%%

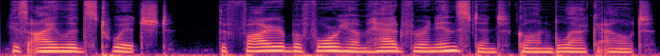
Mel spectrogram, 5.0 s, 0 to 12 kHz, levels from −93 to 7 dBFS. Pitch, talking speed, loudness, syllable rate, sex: 190 Hz, 170 wpm, -16 LUFS, 4.3 syllables/s, female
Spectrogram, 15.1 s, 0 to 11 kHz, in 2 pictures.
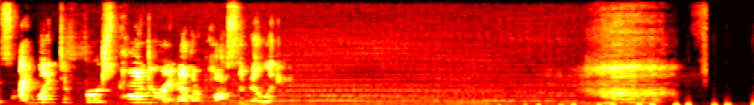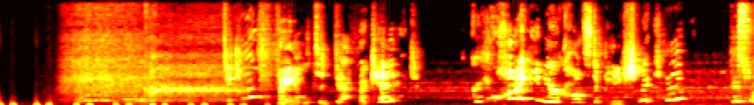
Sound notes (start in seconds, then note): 5.8 C: sensual gasping; 7.1 C: heart racing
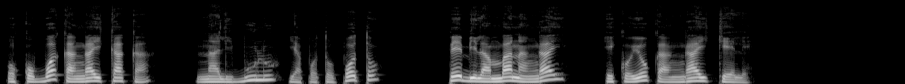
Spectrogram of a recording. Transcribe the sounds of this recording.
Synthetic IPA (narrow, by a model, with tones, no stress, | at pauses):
o˨ko˨bwa˦ka˨ŋɡa˦i˦ka˦ka˨ | na˨li˨bu˦lu˦ja˨po˨to˨pɔ˦tɔ˦ | pe˦bi˨la˨mba˦na˨ŋɡa˦i˦ | e˨ko˨jo˦ka˨ŋɡa˦i˦kɛ˨lɛ˨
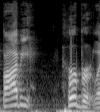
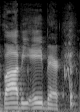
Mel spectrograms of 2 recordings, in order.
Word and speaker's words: Bobby Hebert: It's like Bobby Herbert, like I used to call him as a little kid, instead of Bobby Hebert,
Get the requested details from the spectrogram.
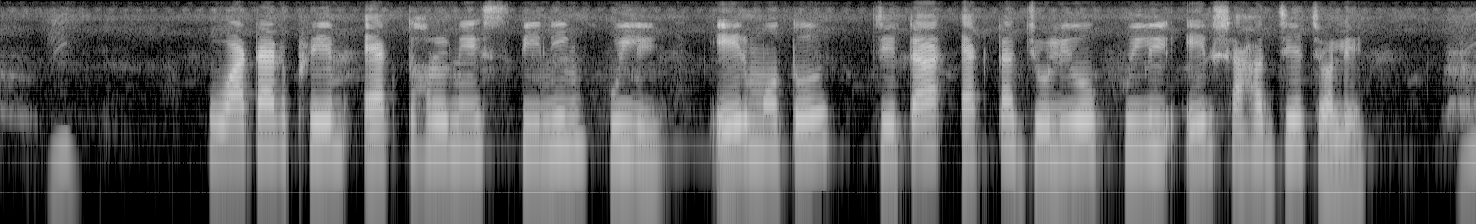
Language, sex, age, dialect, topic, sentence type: Bengali, female, 46-50, Northern/Varendri, agriculture, statement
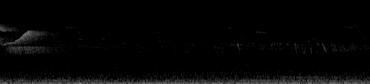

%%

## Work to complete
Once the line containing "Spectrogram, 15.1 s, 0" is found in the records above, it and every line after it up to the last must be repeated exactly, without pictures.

## Solution
Spectrogram, 15.1 s, 0 to 11 kHz, in 2 pictures.
Sound notes (start in seconds, then note): 5.8 C: sensual gasping; 7.1 C: heart racing
Spectrogram of a recording. Transcribe the sounds of this recording.
Synthetic IPA (narrow, by a model, with tones, no stress, | at pauses):
o˨ko˨bwa˦ka˨ŋɡa˦i˦ka˦ka˨ | na˨li˨bu˦lu˦ja˨po˨to˨pɔ˦tɔ˦ | pe˦bi˨la˨mba˦na˨ŋɡa˦i˦ | e˨ko˨jo˦ka˨ŋɡa˦i˦kɛ˨lɛ˨
Mel spectrograms of 2 recordings, in order.
Word and speaker's words: Bobby Hebert: It's like Bobby Herbert, like I used to call him as a little kid, instead of Bobby Hebert,
Get the requested details from the spectrogram.
Language, sex, age, dialect, topic, sentence type: Bengali, female, 46-50, Northern/Varendri, agriculture, statement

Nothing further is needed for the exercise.